Sunday, 2 February 2014

Application Development with Qt-Creator

Packt sent me a copy of their new book on using Qt-Creator "Application Development with Qt-Creator"  by Ray Rischpater.  It is very clearly targeted at beginners and anyone with experience of other IDEs would probably find it too light. However, if you are completely new to programming it covers some of the basics of using Qt-Creator, but not really enough to create an actual application.

This is not a book for learning C++ or Qt. The code samples are very simple. There is section on how to use Qt's signals and slots but many of the topics needed for non-trivial applications are not even mentioned (for example the more advanced widgets such as lists, tables, combo-boxes or event handling.) Fortunately, Qt has comprehensive documentation that covers most of this.

The biggest problem that I had with this book was what was missing. Many of the functions that I use the most while programming were not mentioned at all.

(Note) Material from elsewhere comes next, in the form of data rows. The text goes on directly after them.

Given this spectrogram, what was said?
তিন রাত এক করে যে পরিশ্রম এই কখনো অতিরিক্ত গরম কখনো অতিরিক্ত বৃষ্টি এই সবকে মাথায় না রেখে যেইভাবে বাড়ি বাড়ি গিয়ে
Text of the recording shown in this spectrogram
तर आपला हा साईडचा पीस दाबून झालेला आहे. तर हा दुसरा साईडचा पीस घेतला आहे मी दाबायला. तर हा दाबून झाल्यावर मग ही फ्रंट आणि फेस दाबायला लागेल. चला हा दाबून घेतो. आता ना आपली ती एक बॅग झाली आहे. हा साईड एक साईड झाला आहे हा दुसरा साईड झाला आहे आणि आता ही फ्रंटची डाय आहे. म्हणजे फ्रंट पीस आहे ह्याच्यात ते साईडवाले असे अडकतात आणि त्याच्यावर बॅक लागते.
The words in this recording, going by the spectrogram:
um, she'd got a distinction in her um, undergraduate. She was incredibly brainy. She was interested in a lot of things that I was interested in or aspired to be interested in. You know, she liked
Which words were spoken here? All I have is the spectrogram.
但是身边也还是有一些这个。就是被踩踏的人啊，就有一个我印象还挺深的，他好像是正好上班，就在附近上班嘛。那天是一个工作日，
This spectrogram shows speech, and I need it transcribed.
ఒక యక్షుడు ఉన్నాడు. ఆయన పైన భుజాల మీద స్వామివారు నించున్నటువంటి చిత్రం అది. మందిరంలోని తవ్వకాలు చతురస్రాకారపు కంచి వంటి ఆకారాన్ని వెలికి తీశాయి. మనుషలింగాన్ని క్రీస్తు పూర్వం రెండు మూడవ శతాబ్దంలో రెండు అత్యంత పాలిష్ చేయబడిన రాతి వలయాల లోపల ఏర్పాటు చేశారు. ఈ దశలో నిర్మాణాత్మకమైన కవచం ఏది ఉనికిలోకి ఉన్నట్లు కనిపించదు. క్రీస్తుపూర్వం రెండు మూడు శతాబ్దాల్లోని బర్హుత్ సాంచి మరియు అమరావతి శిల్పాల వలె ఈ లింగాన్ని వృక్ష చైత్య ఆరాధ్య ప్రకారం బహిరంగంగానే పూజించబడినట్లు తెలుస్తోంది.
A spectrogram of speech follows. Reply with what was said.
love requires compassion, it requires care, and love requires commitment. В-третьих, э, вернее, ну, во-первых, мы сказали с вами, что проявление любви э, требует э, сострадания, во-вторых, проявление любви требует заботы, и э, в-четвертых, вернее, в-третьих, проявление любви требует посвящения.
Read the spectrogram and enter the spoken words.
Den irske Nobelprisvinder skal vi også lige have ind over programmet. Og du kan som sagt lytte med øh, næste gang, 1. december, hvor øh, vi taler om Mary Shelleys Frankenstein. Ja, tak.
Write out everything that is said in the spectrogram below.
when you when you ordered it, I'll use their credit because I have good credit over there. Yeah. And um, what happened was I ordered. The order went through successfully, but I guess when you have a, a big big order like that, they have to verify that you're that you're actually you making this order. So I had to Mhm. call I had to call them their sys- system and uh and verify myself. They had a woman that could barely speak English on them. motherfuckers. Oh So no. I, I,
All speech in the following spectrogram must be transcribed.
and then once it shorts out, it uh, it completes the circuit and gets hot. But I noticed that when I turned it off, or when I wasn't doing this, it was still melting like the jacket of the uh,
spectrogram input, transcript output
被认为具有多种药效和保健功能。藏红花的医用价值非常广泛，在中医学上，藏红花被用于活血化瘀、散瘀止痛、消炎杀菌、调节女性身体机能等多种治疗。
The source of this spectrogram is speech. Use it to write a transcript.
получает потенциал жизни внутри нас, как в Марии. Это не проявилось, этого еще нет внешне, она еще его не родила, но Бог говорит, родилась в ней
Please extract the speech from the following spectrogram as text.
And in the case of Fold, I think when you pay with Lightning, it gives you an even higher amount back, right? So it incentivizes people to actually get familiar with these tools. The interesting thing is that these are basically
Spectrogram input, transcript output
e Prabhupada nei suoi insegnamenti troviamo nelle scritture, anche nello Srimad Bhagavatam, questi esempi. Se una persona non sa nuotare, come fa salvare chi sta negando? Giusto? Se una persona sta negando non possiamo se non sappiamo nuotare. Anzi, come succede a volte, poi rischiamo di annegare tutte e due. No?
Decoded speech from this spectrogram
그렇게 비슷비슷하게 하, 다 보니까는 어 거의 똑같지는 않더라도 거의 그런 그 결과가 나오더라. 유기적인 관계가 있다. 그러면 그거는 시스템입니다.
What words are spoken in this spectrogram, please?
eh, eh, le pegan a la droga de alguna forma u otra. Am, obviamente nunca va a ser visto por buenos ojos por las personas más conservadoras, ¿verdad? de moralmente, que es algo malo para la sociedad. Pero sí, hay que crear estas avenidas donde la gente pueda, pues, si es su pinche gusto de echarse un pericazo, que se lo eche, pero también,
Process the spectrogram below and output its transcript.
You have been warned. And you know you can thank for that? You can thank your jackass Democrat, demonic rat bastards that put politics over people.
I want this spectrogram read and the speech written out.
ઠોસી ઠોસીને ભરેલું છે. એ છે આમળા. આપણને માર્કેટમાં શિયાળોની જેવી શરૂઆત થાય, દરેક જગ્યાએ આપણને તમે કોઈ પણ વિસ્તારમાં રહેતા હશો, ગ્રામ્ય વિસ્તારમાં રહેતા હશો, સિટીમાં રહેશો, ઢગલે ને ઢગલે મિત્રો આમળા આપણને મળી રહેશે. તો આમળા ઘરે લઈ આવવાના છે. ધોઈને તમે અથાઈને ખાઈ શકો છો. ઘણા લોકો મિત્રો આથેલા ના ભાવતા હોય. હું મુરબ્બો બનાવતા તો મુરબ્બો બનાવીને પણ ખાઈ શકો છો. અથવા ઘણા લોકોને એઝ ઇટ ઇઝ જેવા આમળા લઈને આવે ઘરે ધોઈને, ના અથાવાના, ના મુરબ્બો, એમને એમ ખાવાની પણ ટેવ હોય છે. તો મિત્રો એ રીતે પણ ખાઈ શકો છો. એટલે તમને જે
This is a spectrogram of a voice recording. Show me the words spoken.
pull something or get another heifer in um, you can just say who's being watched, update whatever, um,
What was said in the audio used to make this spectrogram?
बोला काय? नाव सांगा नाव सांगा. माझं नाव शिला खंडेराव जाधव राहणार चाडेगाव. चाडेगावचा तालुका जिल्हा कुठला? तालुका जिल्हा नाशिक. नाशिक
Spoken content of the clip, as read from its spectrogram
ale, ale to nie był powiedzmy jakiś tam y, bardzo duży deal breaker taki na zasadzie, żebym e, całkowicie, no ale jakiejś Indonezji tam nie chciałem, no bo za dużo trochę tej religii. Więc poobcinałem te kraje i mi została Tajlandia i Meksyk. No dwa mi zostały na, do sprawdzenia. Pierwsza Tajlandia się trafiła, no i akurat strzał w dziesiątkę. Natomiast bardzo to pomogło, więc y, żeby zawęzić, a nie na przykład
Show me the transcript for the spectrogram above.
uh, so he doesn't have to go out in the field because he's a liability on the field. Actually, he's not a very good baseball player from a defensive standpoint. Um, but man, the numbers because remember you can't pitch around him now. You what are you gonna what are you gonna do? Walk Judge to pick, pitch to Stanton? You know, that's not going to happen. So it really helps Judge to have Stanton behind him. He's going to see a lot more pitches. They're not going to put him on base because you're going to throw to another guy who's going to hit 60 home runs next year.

One of Qt-Creator's strengths is the C++ code model that allows fast navigation. You can find all the places a function is used (Ctrl+U), follow a symbol to where it is declared/defined (F2) and switch between header/source files (F4). This makes navigation in a large code base fast and easy. But these functions did not seem to be covered. Also, the following basic topics are not covered:

  •  Search and replace
  •  The different views in the left hand pane (class view, open documents etc)
  •  Splitting the main editor window to view two files at the same time
  •  Editor functions such as commenting out a block of code
  •  Shortcut keys
  •  Refactoring functions for renaming symbols / extracting functions
  •  Code snippets

For anyone familiar with an IDE these are all straight forward and easy to use. However, if you are new to programming (and are therefore in the target audience for this book) then you might want a bit more explanation and description of the available functions.

The really big omission is a description of the location function (Ctrl+K). This function is central to using Qt-Creator and, for me, what makes Qt-Creator stand out as an IDE. The location field in the bottom left of the screen has many functions. Just typing a filename allows quick opening of any file in the project. It also gives access to the help system, the source control functions, lists of classes and member functions.  Since this is something that sets Qt-Creator apart it almost deserves a whole chapter by itself, but it is not even mentioned.

The lack of coverage of major functions actually suggests that the author has not actually used Qt-Creator for any serious development and has not used Qt significantly either. Slots can be private (or protected) contrary to what is claimed in the book.

The overall impression is one of a professional writer who has not actually used Qt-Creator for any real development. So the writing is clear and easy to follow but the coverage of the topic is very superficial.

If you just want to quickly learn how to setup Qt-Creator, for example to complete a class assignment, then this book covers what you need.  For professional developers on larger projects this book is missing coverage of too many functions.